• [Your task] Reproduce the entries exactly and omit the pictures.
*** Materials provided ***
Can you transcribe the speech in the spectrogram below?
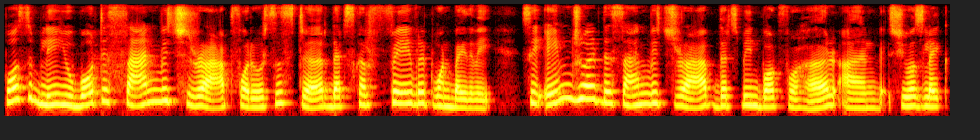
Possibly you bought a sandwich wrap for your sister, that's her favorite one by the way. She enjoyed the sandwich wrap that's been bought for her, and she was like,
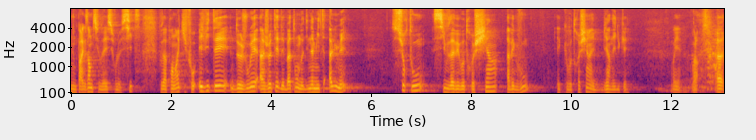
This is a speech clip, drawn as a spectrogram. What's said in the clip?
Donc, par exemple, si vous allez sur le site, vous apprendrez qu'il faut éviter de jouer à jeter des bâtons de dynamite allumés, surtout si vous avez votre chien avec vous et que votre chien est bien éduqué. Vous voyez, voilà. Euh,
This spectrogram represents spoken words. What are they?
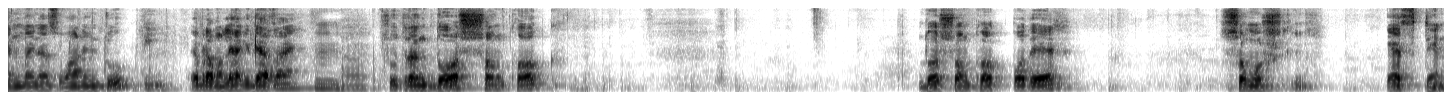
n minus one into এবার আমার লেখা কি দেওয়া যায়? সুতরাং দশ সংখ্যক দশ সংখ্যক পদের সমষ্টি। এস টেন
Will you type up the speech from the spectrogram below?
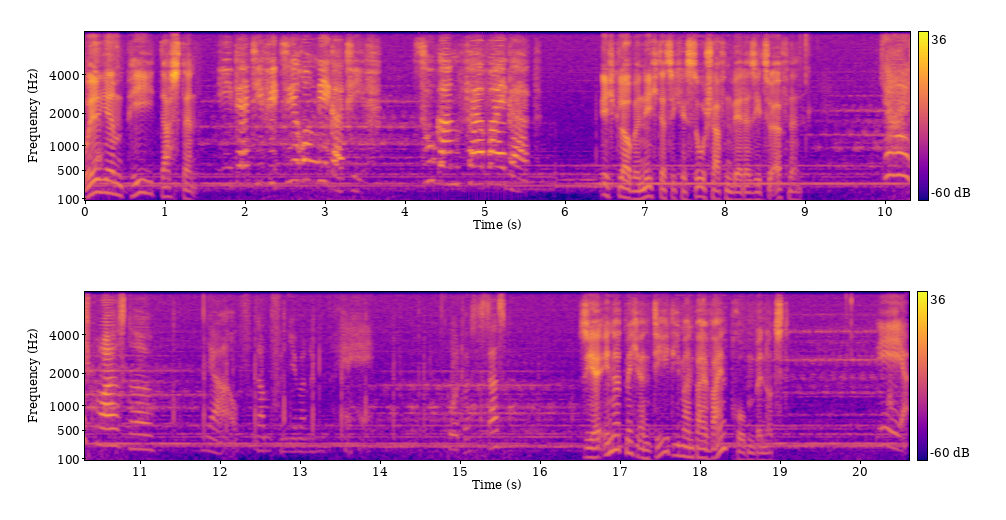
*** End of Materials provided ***
• [Worked solution]
Can you transcribe the speech in the spectrogram below?
Possibly you bought a sandwich wrap for your sister, that's her favorite one by the way. She enjoyed the sandwich wrap that's been bought for her, and she was like,
This is a speech clip, drawn as a spectrogram. What's said in the clip?
Donc, par exemple, si vous allez sur le site, vous apprendrez qu'il faut éviter de jouer à jeter des bâtons de dynamite allumés, surtout si vous avez votre chien avec vous et que votre chien est bien éduqué. Vous voyez, voilà. Euh,
This spectrogram represents spoken words. What are they?
n minus one into এবার আমার লেখা কি দেওয়া যায়? সুতরাং দশ সংখ্যক দশ সংখ্যক পদের সমষ্টি। এস টেন
Will you type up the speech from the spectrogram below?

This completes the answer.